The Citizens United majority’s purported finding was intended as a finding of fact, not a statement of law—a very big difference, and the reason that, as you know, Dan, I disagree with the legal pundits who have said they expect that the Supreme Court will overrule the Montana Supreme Court.
In Citizens United, the Supreme Court simply decided on its own to address this issue and the constitutionality of the part of the McCain-Feingold law that this supposed finding of fact concerned. There was no evidentiary hearing in the trial court concerning either actual corruption or the public perception of it, related to unlimited campaign contributions and unlimited independent campaign expenditures by corporations. The Court’s majority simply pronounced their finding of fact based upon nothing more than their personal views, their own ideology, as if ideology and the personal opinions of five justices is evidence.
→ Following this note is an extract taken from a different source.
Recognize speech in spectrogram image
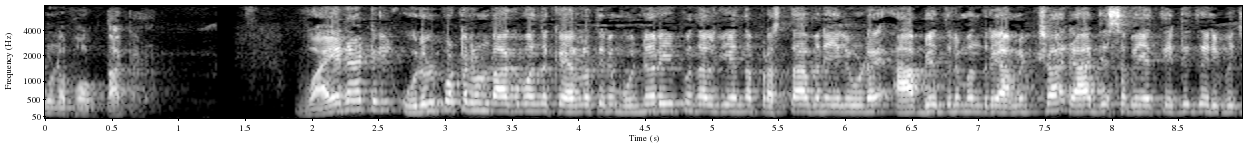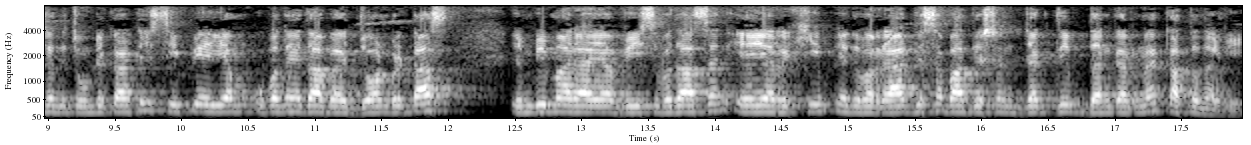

In my opinion, under the ruling in Citizens United, which actually is a fact-based ruling rather than a categorical statement of constitutional law, Congress could re-enact a statute similar to that part of McCain-Feingold, and as the law stands now, under Citizens United, defend its constitutionality in court. When the statute’s constitutionality is challenged, the government, in defending in the lawsuit, could parade huge numbers of people—some of them very high-profile. NY Times columnist, Thomas Friedman, for example, has called the system of campaign contributions legalized bribery authorized by the Supreme Court), some of them just ordinary folks from, say, Montana—to refute the unsupported , out-of-the-blue, findings of fact in Citizens United.

Unless, of course, the Supreme Court, in, say, the Montana case suddenly changes the stated justification for its Citizens United ruling, from a supposedly fact-based one to a categorical ruling of law that the First Amendment bars any such statutory restrictions irrespective of facts, and therefore overtly removes this area of First Amendment law from the usual balancing-of-interests analysis. Most people think that’s what they did in Citizens United. But it’s not. The Montana Supreme Court justices recognized this, and it was the basis for their ruling.

And once the Montana case gets to the Supreme Court, and gets the national publicity it will get if (almost certainly, when) the Supreme Court agrees to hear it, the public will learn this. I think the Court will be treading quite close to losing the confidence of a vast majority of the public if it reiterates its own claimed finding of fact from Citizens United, in the face of the extensive evidence in that case (again, including the view of six of the seven Montana Supreme Court justices) that vast majorities of the public do, as a matter of fact, perceive that unlimited campaign contributions and veneer-thinly-independent electioneering expenditures compromise the integrity of the legislative system. And I think the justices will recognize that.

Which will leave them with the choice between categorically rewriting a significant part of First Amendment law, which they superficially nodded to in Citizens United and circumvented there via their spontaneous finding of fact, or instead once again overtly supersede clear fact with their own Mad Hatter view of it. Sit tight.